Close Encounters of the Third Kind: A Classic

Close Encounters of the Third Kind. Courtesy of Sony.

In spite of the logistical challenges in putting the film together, Close Encounters of the Third Kind is a Steven Spielberg classic.

Much like George Lucas and Star Wars, Steven Spielberg also continued working on Close Encounters.  Ultimately, Spielberg kept working on it and gave us his ultimate version in 1998.  Most of the reason for the Special Edition is because the studio wanted to go inside of the ship.  In the end, Spielberg would remove the inside of the spaceship for the Director’s Cut.  The film is all the better because of this decision.  As a viewer, we don’t necessarily need to see inside the ship.

Like most of Steven Spielberg’s filmography, the filmmaker has something to say about broken families.  I don’t have anything to say about this that hasn’t already been said.  Would I have liked Roy Neary to stay with his family?  Sure but Spielberg decided to have him leave with the aliens.  This also isn’t an area in which I have personal experience.  I don’t know what it’s like to be a child of divorce.  If Spielberg makes the film a decade later, Neary never gets on the ship.  He’s on the record about this.  His becoming a father changed his worldview.  Sure, he still gravitates towards telling sci-fi stories but I wouldn’t have it any other way.  In a way, Spielberg becoming a father would also impact his on-screen storytelling.  “It’s the one film I see that dates me,” Spielberg says in the making-of documentary.

Spielberg reunites with Jaws star Richard Dreyfuss (okay, he lobbied for the role) but the filmmaker brings another filmmaker into the cast, François Truffaut.  This is Truffaut’s first role in an English language film.  Moreover, it’s his only acting role in a film he didn’t direct.  The other thing here is that Spielberg does the one thing that a lot of filmmakers would not do: cast a young child (Cary Guffey) in a major supporting role.  Spielberg is able to get the casting to work only because of the things that were done behind the camera to get a reaction out of him.

John Williams is one of the greatest film composers of all time.  I don’t have anything else to add about his Close Encounters score that hasn’t already been said.  We’re talking about one of the iconic motifs in film history!  And yet, Williams loses the Oscar to his own iconic score for Star Wars (my present ringtone, apologies if I don’t pick up the phone because I love the theme). When you combine Spielberg and Williams, you will always end up with movie magic.

One of the things that Spielberg does here is incorporate scenes from his high school film, Firelight.  While I haven’t seen that film, one can only imagine the difference between making a film on a student budget or with studio money.  Budget differences aside, you still have to deal with where the special effects are in the late 1970s.  Mind you, Spielberg is also the type of filmmaker that will always go for practical effects first.  The last part of the film is one of the logistical nightmares in filmmaking.  However, Michael Kahn’s editing is one of the reason why it works as well as it does.  This film also marks their first of many collaborations.

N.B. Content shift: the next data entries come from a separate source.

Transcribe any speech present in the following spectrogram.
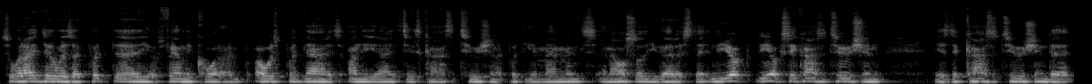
So what I do is I put the you know, family court. I always put down it's under the United States Constitution. I put the amendments, and also you got to state New York. New York State Constitution is the Constitution that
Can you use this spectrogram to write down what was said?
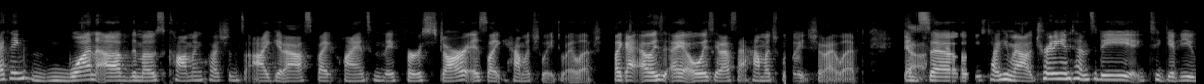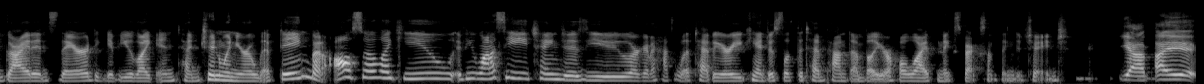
I think one of the most common questions I get asked by clients when they first start is like, how much weight do I lift? Like I always, I always get asked that, how much weight should I lift? Yeah. And so just talking about training intensity to give you guidance there, to give you like intention when you're lifting, but also like you, if you want to see changes, you are going to have to lift heavier. You can't just lift the 10 pound dumbbell your whole life and expect something to change. Yeah, I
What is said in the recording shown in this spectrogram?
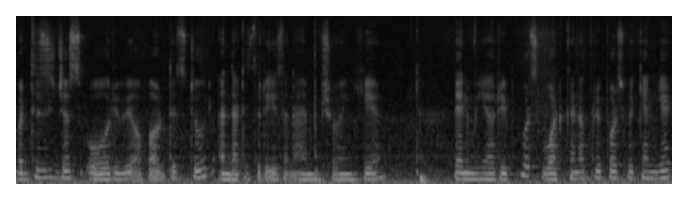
But this is just overview about this tool and that is the reason I'm showing here then we have reports. What kind of reports we can get?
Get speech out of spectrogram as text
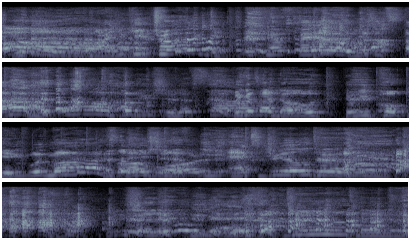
Oh! Why do you keep trying it? It kept failing. You should stop. Oh. You should have stopped. Because I know he'll be poking with my Then you should have. EX drilled her. you should have EX drilled her.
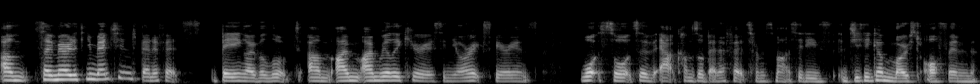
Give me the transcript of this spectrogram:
Um, so Meredith, you mentioned benefits being overlooked. Um, I'm, I'm really curious in your experience, what sorts of outcomes or benefits from smart cities do you think are most often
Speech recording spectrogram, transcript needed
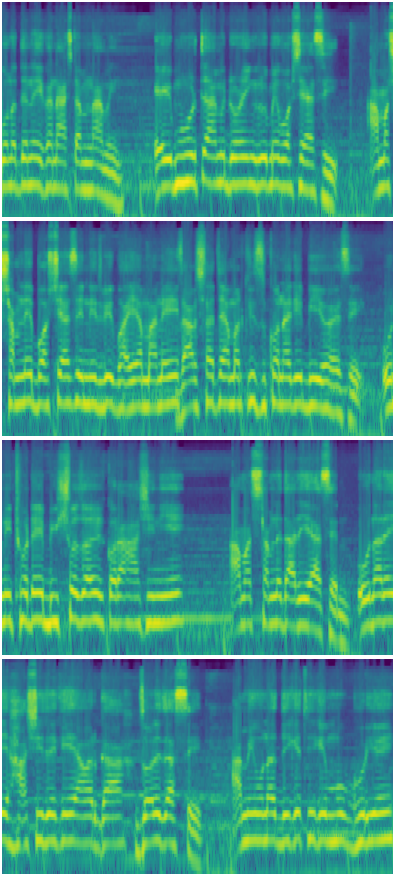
কোনোদিনও এখানে আসতাম না আমি। এই মুহূর্তে আমি ড্রয়িং রুমে বসে আছি। আমার সামনে বসে আছে নির্ভীক ভাইয়া মানে যার সাথে আমার কিছুক্ষণ আগে বিয়ে হয়েছে। উনি ঠোঁটে বিশ্বজয় করা হাসি নিয়ে আমার সামনে দাঁড়িয়ে আছেন। ওনার এই হাসি দেখে আমার গা জ্বলে যাচ্ছে। আমি ওনার দিকে থেকে মুখ ঘুরিয়ে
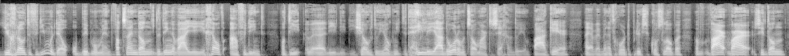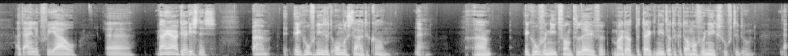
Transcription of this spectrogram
je grote verdienmodel op dit moment? Wat zijn dan de dingen waar je je geld aan verdient? Want die, uh, die, die, die, shows doe je ook niet het hele jaar door, om het zo maar te zeggen. Dat doe je een paar keer. Nou ja, we hebben net gehoord, de productiekosten lopen. Maar waar, waar zit dan uiteindelijk voor jou uh, nou ja, de kijk, business? Um, ik hoef niet het onderste uit de kan. Nee. Um, ik hoef er niet van te leven, maar dat betekent niet dat ik het allemaal voor niks hoef te doen. Nee.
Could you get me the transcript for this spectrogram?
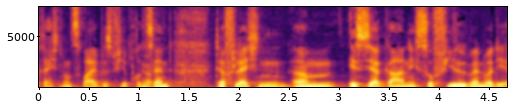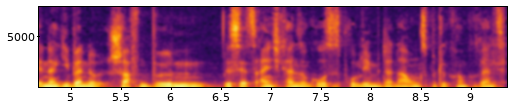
Rechnung zwei bis vier Prozent ja. der Flächen. Ähm, ist ja gar nicht so viel. Wenn wir die Energiewende schaffen würden, ist jetzt eigentlich kein so großes Problem mit der Nahrungsmittelkonkurrenz.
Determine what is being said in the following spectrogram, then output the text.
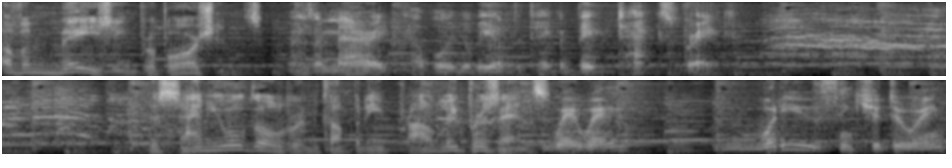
of amazing proportions. As a married couple, you'll be able to take a big tax break. The Samuel Goldwyn Company proudly presents Wei Wei, what do you think you're doing?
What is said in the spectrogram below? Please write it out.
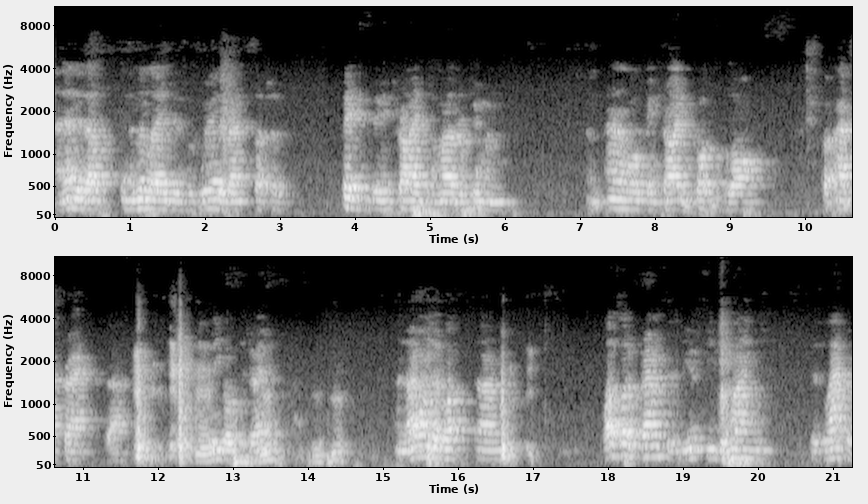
and ended up in the Middle Ages with weird events such as pigs being tried for the murder of humans, and animals being tried in courts of law for abstract uh, legal situations. And I wonder what um, what sort of premises do you see behind this lack of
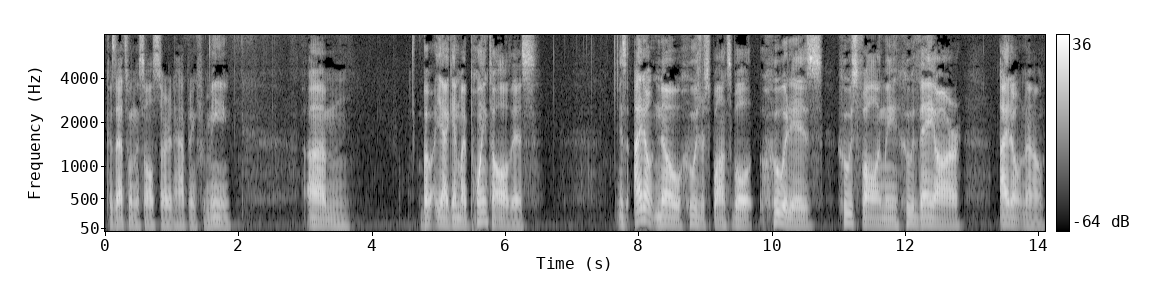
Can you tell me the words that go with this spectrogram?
because that's when this all started happening for me. Um, but yeah, again, my point to all this is I don't know who's responsible, who it is, who's following me, who they are. I don't know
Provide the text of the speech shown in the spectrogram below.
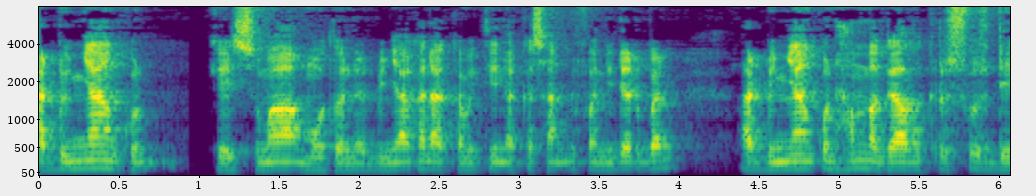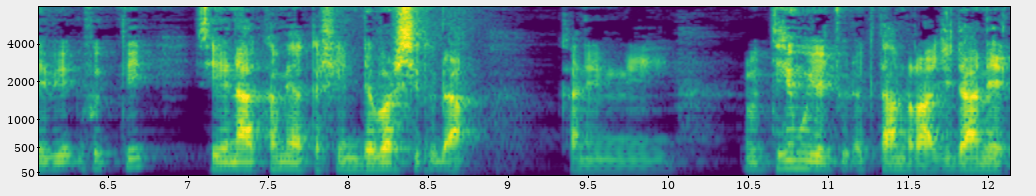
addunyaan kun keessumaa mootonni addunyaa kana akkamittiin akka isaan dhufanii darban addunyaan kun hamma gaafa kiristoos deebi'ee dhufutti seenaa akkamii akka isheen dabarsitudha kan inni. Nutti himu jechuudha kitaabni raajii Daani'el.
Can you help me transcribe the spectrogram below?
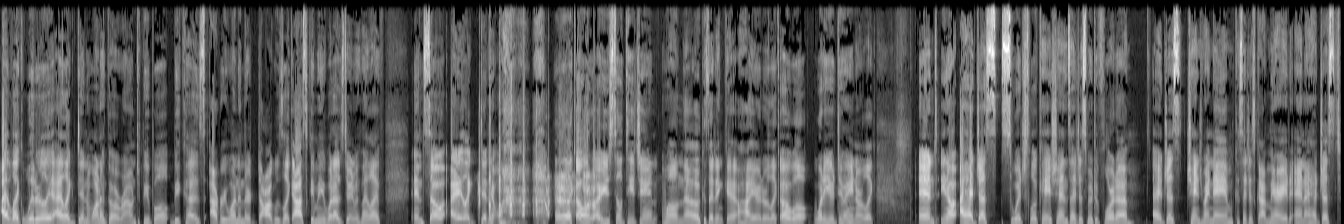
I like literally, I like didn't want to go around to people because everyone and their dog was like asking me what I was doing with my life. And so I like didn't want. they're like, "Oh, are you still teaching?" Well, no, because I didn't get hired. Or like, "Oh, well, what are you doing?" Or like, and you know, I had just switched locations. I just moved to Florida. I had just changed my name because I just got married, and I had just,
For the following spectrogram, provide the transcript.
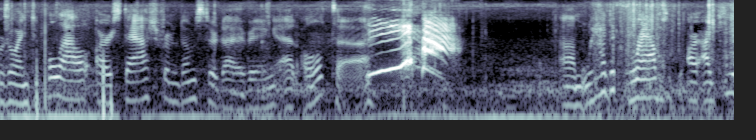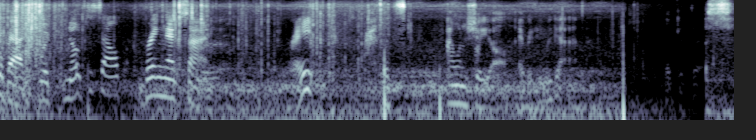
we're going to pull out our stash from dumpster diving at Ulta. Um, we had to grab our IKEA bags, which note to self, bring next time. Right? Alright, let's I want to show you all everything we got. Look at this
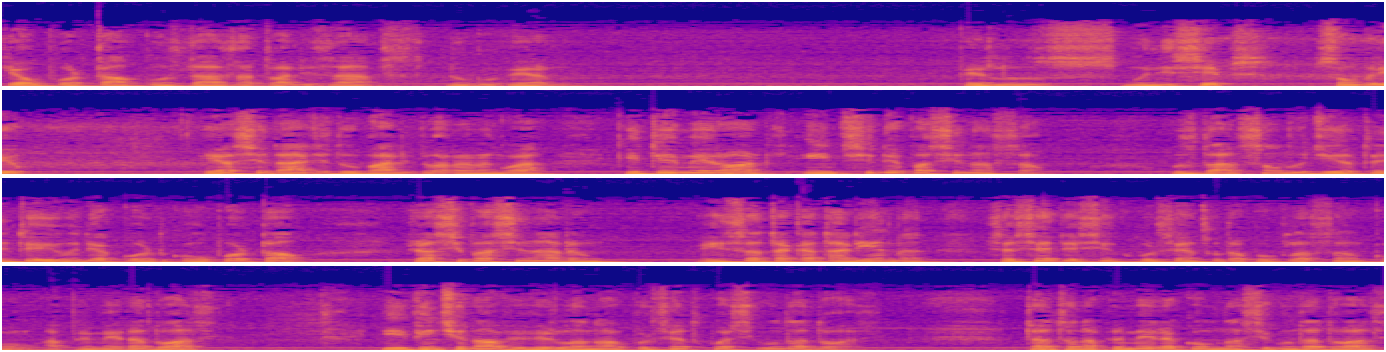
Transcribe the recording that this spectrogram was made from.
que é o portal com os dados atualizados do governo pelos municípios, Sombrio é a cidade do Vale do Araranguá que tem menor índice de vacinação. Os dados são do dia 31, de acordo com o portal, já se vacinaram em Santa Catarina 65% da população com a primeira dose e 29,9% com a segunda dose. Tanto na primeira como na segunda dose,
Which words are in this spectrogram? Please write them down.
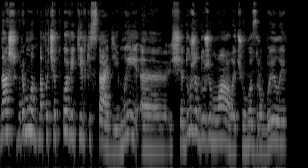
наш ремонт на початковій тільки стадії. Ми е, ще дуже-дуже мало чого зробили,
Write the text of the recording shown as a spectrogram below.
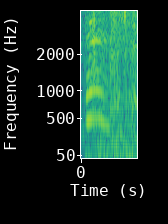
Vamos!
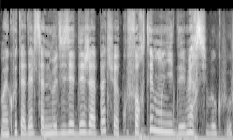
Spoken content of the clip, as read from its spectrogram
Bon, écoute, Adèle, ça ne me disait déjà pas. Tu as conforté mon idée. Merci beaucoup.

Vilmos Zsigmond’s Oscar-winning cinematography features some glorious shots.  The image of Barry (Cary Guffey) opening the door to the UFO’s orange light is one for the ages.  There are so many splendid visuals in Spielberg’s filmography but this is a top ten moment for sure.

Visually, the designs are impressive especially for the late 1970s.  You have to remember that at the same time Spielberg is filming Close Encounters, Lucas is working on Star Wars and building up ILM.  The spaceship design couldn’t be more different but it’s not like we’re requiring a ship along the lines of the Millennium Falcon.  In watching The Making of Close Encounters of the Third Kind, Dennis Muren reveals that they placed R2-D2 on the mothership model.  What a very clever easter egg!  In any other year, it would be a travesty for Close Encounters to lose the Oscar for visual effects but the film was also up against the juggernaut that is Star Wars.

It’s funny though.  Spielberg gets the deal to make this film first but decides to do Jaws beforehand.  The decision to make Jaws first would turn out to be the best decision for his career.  For one, the filmmaker ends up with more creative control to release the film with his vision.

Close Encounters of the Third Kind is the type of sci-fi film that doesn’t get made anymore.

CAST:  Richard Dreyfuss, Teri Garr, Melinda Dillon, and François Truffaut

Columbia Pictures opened Close Encounters of the Third Kind in theaters on November 16, 1977: Grade: 5/5

Danielle Solzman

Danielle Solzman is native of Louisville, KY, and holds a BA in Public Relations from Northern Kentucky University and a MA in Media Communications from Webster University. She roots for her beloved Kentucky Wildcats, St. Louis Cardinals, Indianapolis Colts, and Boston Celtics. Living less than a mile away from Wrigley Field in Chicago, she is an active reader (sports/entertainment/history/biographies/select fiction) and involved with the Chicago improv scene. She also sees many movies and reviews them. She has previously written for Redbird Rants, Wildcat Blue Nation, and Hidden Remote/Flicksided. From April 2016 through May 2017, her film reviews can be found on Creators.